This topic contributes to the roadmap of the Energy-efficient Buildings (EeB) cPPP.

Taking into account that almost 50 % of Union’s final energy consumption is used for heating and cooling, of which 80 % is used in buildings[[DIRECTIVE (EU) 2018/844 OF THE EUROPEAN PARLIAMENT AND OF THE COUNCIL of 30 May 2018 amending Directive 2010/31/EU on the energy performance of buildings and Directive 2012/27/EU on energy efficiency)]], the achievement of the Union’s energy and climate goals is linked to the Union’s efforts to renovate its building stock by giving priority to energy efficiency. Buildings are becoming a factor in the generation of renewable energy and energy storage, but still the process should be accelerated.

Renewable energy supply systems are not generally applied to their full potential and their application should be considered as a great opportunity to reduce fossil fuel consumption for existing multi-apartment residential buildings, regardless of their size, pursuant to the principle of first ensuring that energy needs for heating and cooling are reduced to cost optimal levels.

There is a need to demonstrate the real performance (including economic performance) of innovative renewable and energy efficient solutions for heating, cooling and domestic hot water production in multi-apartment residential buildings and to provide information on the overall system performance to the end user.

The analyses of existing building stocks demonstrate the high potential of renewable system applications in multi-apartment residential buildings, in which heating and cooling energy is currently supplied mostly with high valued energy sources e.g. electricity and fossil fuels. The implementation of renewable systems is lower than in single-family buildings due to several barriers.

Proposals are expected to demonstrate the impacts listed below, using quantified indicators and targets wherever possible:

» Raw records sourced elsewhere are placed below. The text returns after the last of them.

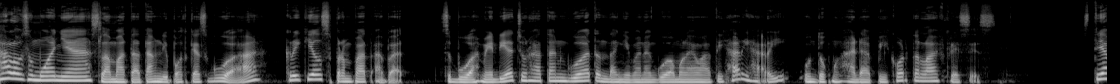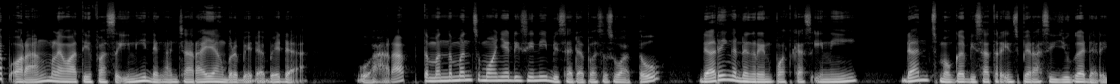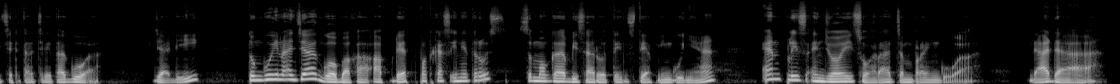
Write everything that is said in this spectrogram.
Halo semuanya, selamat datang di podcast gua, Krikil Seperempat Abad. Sebuah media curhatan gua tentang gimana gua melewati hari-hari untuk menghadapi quarter life crisis. Setiap orang melewati fase ini dengan cara yang berbeda-beda. Gua harap teman-teman semuanya di sini bisa dapat sesuatu dari ngedengerin podcast ini dan semoga bisa terinspirasi juga dari cerita-cerita gua. Jadi, tungguin aja gua bakal update podcast ini terus. Semoga bisa rutin setiap minggunya. And please enjoy suara cempreng gua. Dadah.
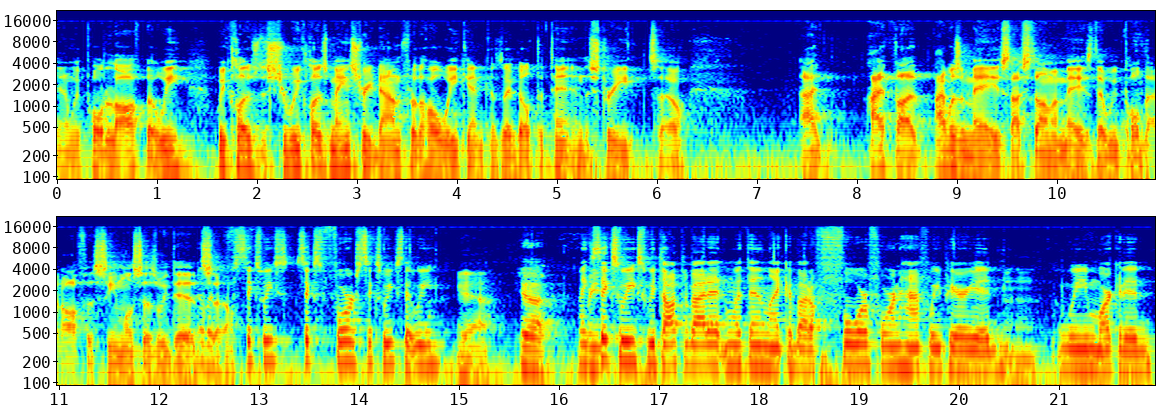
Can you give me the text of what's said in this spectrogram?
and we pulled it off. But we we closed the we closed Main Street down for the whole weekend because they built the tent in the street. So I I thought I was amazed. I still am amazed that we pulled that off as seamless as we It did. was like So six weeks, six, four, six weeks that we yeah, Yeah. like we- six weeks we talked about it and within like about a four four and a half week period Mm-hmm. we marketed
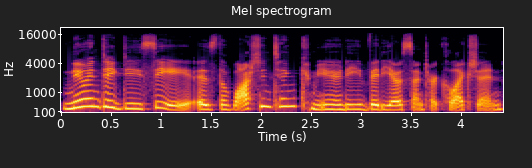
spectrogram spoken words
New in Dig DC is the Washington Community Video Center collection,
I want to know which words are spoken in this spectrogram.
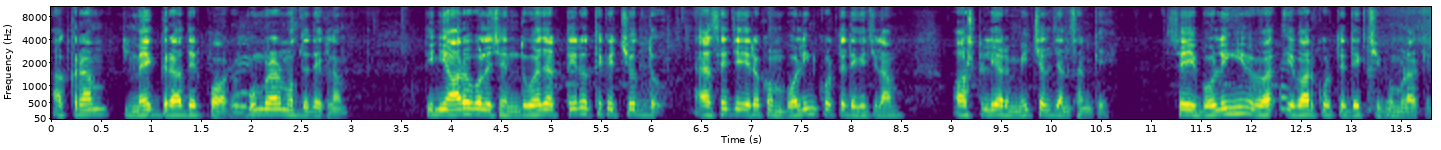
আকরাম মেঘরাদের পর বুমরার মধ্যে দেখলাম। তিনি আরও বলেছেন দু হাজার তেরো থেকে চোদ্দ অ্যাসেজে এরকম বোলিং করতে দেখেছিলাম অস্ট্রেলিয়ার মিচেল জনসনকে, সেই বোলিংই এবার- করতে দেখছি বুমরাকে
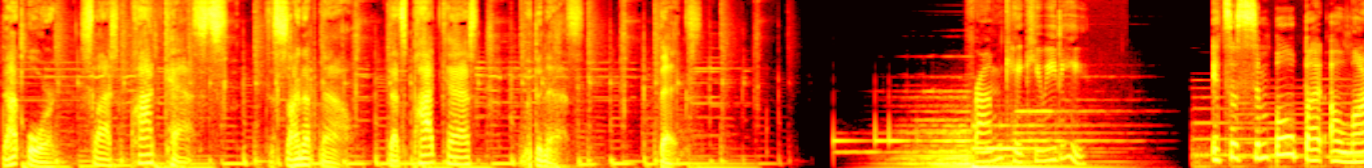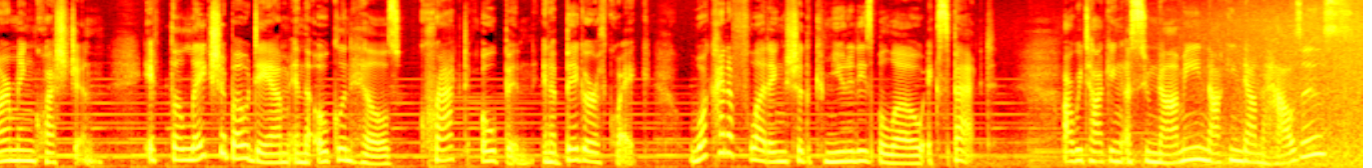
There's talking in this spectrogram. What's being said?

  • Renewable energy production (in kWh /year);
  • Primary energy savings and GHG emission savings triggered by the proposed solutions (compared to best available solution existing today);
  • Competitiveness of the heat delivered by the proposed solutions (compared to best available solution existing today);
  • To increase return of investment and reduce the pay-back time;
  • Scale of the replicability and scalability potential of the proposed solutions.